Chapter 12 from Economical Writing book by Deirdre N. McCloskey. Глава двеннадцатая из книги Economical Writing, автор Deirdre McCloskey.
Sun, 01 Jun 2003 02:44:23
Your writing must be interesting. This sounds harshly difficult. Few of us are great wits, and we know we aren't. But you can avoid some dullness by rule. Choosing oneself as the audience tends to dullness, since most of us admire uncritically even dull products of our own brains. A reasonably correct recitation of the history of prices and interest rates over the past ten years may strike its author as a remarkable intellectual achievement, filled with drama and novelty. But Richard Sutch, who knows it, or good old Professor Smith, who lived it, or the colleague down the hall who couldn't care less avout it, probably don't agree. Spare them.
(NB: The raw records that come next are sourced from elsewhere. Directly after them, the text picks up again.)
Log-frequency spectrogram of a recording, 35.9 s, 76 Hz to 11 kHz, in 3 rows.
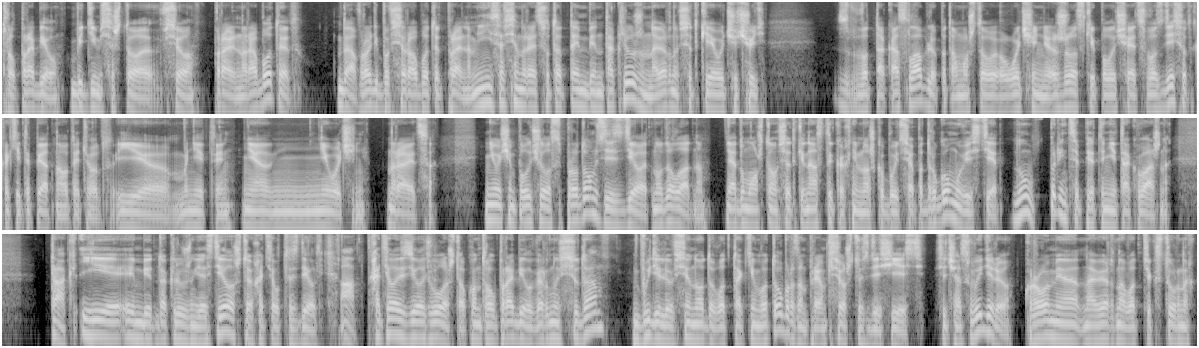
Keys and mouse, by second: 0.1 ctrl+space, 1.4 middle click, 1.9 click, 3.8-4.7 middle drag, 5.1-6.2 middle drag, 6.5 middle click, 6.7 middle click, 7.7 click, 10.7-11.7 middle drag, 12.3-13.0 middle drag, 13.9-14.3 shift+middle drag, 15.1-16.3 middle drag, 17.6-18.0 middle drag, 18.5-18.9 middle drag, 19.1 middle drag, 19.6-19.9 middle drag, 21.8-22.2 middle drag, 24.7 middle click, 27.6 middle click, 28.6 ctrl+space, 29.5 middle click, 30.1-30.8 right drag, 31.9-33.2 right drag, 33.7-34.3 middle drag, 34.8 right click, 35.5 click.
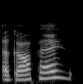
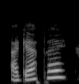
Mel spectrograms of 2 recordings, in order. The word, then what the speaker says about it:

Restatements of well known bore the reades; routine mathematically passages bore the readers; excessive introduction and summarization bore the readers. Get to the point that some skeptical but serious reader cares about and stick to it.
Therefore, avoid boilerplate. Boilerplate in prose is all that is prefabricated and predictable. It's common in economic prose. Excessive introduction and summarizing is boilerplate; redoing for a large number of repetitive cases what can be done just as well with a single well-chosen one is boilerplate. The academic pose inspires boilerplate. Little is getting acomplished with econometric chatter copied out of the textbook, rederivations of the necessary conditions for consumer equilibrium, and repetition of hackneyed formulations of a theory.
Impenetrable theoretical utterances have prestige in economics. That's sad, because no scientific advance can be expected from such games on a blackboard. A young writer of economics will sacrifice any amount of relevance and clarity to show that she can play the game. The result is filigreed boilerplate. The economist will write about the completeness of arbitrage in this way: "Consider two cities, A and B, trading an asset, X. If the prices of X are the same in market A and in market B, then arbitrage may be said to be complete." The clear way does not draw attention to its theoretical character at all. "New York and London in 1870 both had markets for Union Pacific bonds. The question is did the bonds sell for the same in both places?"
Never start a paper with that all-purpose filler for the bankrupt imagination: "This paper..." Describing the art of writing book reviews, Jacques Barzun and Henry Graff note that "the opening statement takes the reader from where he presumably stands in point of knowledge and brings him to the book under review". In journalism it's called the "hook". A paper showing that monopoly greatly reduces income might best start: "Every economist knows by now that monopoly does not much reduces income [which is where he presumably stands in point of knowledge]. Every economist appears to be mistaken [thus bringing him to the matter under review]." It bores the reader to begin "This paper discusses the evidence for a large effect of monopoly on income." The reader's impulse, fully justified by the tiresome stuff to follow, is to give up.
Another piece of boilerplate, attached to the early parts of most student papers, is "background," a polite word for padding, the material you collected that you later discovered was beside the point. It seems a shame not to use it, you say; and after all it gives the thing weight. Resist. If you have read a lot and if you have been thinking through the question you began with, asking and answering one question after another; you will have plenty to say. If you haven't read a lot and didn't think through the questions you are asking, you will have nothing to say. No one will be fooled: remember that professors and bosses are experts in detecting lack of effort and lack of success. You might as well spare a tree.
Still another piece of boilerplate, and one which kills the momentum of most papers in economics on the second page is the table-of-contents paragraph: "The outline of this paper is as follows." Don't, please, please for God's sake, don't. Nine of ten readers skip to the substance, if they can find it. The few who pause on the paragraph are wasting their time. They can't understand the paragraph until, like the author, the have read the paper, at which point they don't need it. Usually the table-of-contents paragraph has been written with no particular audience in mind, least of all the audience of first-time readers of the paper. Even when done well it lacks the purpose. You will practically never see it in good writing. Weak writers defend it as a "roadmap". They got the idea from Miss Jones: "Tell the reader what you're going to say. Say it. Say that you've said it." It's exceptionally bad advice, and the person who made up this memorable phrasing of it is burning right now in Hell.
Therefore, avoid overtures, and do not give full elaborate summaries of what you have said. Never repeat without apologizing for it ("as I said earlier"; or merely "again"). Unless you apologize the reader thinks you have not noticed the repetition, and will suspect you have not thought through the organization. She'll be right. Remember that the paper that took you days or a week to write will be read in about half an hour. You must read the paper yourself in this rapid way to get the experience the reader will have, and to make the experience good.
The writer who wishes to be readable does not clot his prose with traffic directions. He thinks hard about the arrangement. Add headings afterwards if you wish, especially ones with declarative sentences advancing the argument, like the ones used here. Your prose, however, should read well and clearly without the headings.